In conclusion, we stress that in the future DMAHS must act promptly to assert its reimbursement claim. Much of the legal and factual confusion present in this case was caused by DMAHS's inordinate delay in advancing its lien. While we were able to excuse DMAHS's delay in this case, the practice followed herein by the agency should not be emulated in the future. Nevertheless, when advised of the existence of such a claim, an attorney cannot simply disregard the claim, but must take appropriate action to ensure that DMAHS's legitimate interests are addressed and satisfied from any settlement proceeds.

Reversed and remanded for further proceedings consistent with this decision.


Buy This Entire Record For $7.95

Official citation and/or docket number and footnotes (if any) for this case available with purchase.

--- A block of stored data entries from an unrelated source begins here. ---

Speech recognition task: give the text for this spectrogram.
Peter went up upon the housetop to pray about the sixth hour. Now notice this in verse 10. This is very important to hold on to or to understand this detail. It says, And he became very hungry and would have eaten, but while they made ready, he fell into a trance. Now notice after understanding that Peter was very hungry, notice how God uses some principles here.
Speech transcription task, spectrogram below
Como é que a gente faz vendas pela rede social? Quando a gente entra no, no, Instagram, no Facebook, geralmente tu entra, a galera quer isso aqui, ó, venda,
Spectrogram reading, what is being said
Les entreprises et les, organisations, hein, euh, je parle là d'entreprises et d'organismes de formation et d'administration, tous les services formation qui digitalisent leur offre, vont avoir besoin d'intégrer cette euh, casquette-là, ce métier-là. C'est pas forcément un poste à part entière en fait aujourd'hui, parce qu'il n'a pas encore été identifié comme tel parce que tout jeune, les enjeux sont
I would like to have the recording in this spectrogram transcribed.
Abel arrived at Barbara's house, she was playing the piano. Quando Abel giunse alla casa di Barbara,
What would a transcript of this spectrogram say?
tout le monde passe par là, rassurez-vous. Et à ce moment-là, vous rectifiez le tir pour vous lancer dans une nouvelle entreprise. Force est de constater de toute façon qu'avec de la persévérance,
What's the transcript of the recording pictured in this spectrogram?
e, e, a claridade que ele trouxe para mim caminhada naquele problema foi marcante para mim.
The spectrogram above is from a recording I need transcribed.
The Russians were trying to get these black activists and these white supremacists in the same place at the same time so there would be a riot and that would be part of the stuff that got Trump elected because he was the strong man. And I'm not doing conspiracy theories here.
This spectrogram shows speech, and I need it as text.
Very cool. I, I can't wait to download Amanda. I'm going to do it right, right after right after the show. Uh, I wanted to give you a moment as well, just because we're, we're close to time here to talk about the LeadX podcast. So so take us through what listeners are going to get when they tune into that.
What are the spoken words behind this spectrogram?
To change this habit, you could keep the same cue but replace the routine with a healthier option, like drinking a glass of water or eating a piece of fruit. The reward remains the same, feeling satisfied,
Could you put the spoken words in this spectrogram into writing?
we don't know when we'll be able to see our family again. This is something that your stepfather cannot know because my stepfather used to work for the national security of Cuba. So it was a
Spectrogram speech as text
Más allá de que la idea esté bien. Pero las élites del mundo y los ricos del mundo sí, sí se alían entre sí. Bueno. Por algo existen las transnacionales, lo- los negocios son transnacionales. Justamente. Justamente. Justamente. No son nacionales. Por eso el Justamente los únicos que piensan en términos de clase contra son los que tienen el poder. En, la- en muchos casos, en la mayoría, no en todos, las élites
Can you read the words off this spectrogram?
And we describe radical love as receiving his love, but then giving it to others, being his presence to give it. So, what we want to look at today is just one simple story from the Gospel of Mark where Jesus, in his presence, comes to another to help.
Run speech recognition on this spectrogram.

Learn more about what you receive with purchase of this case.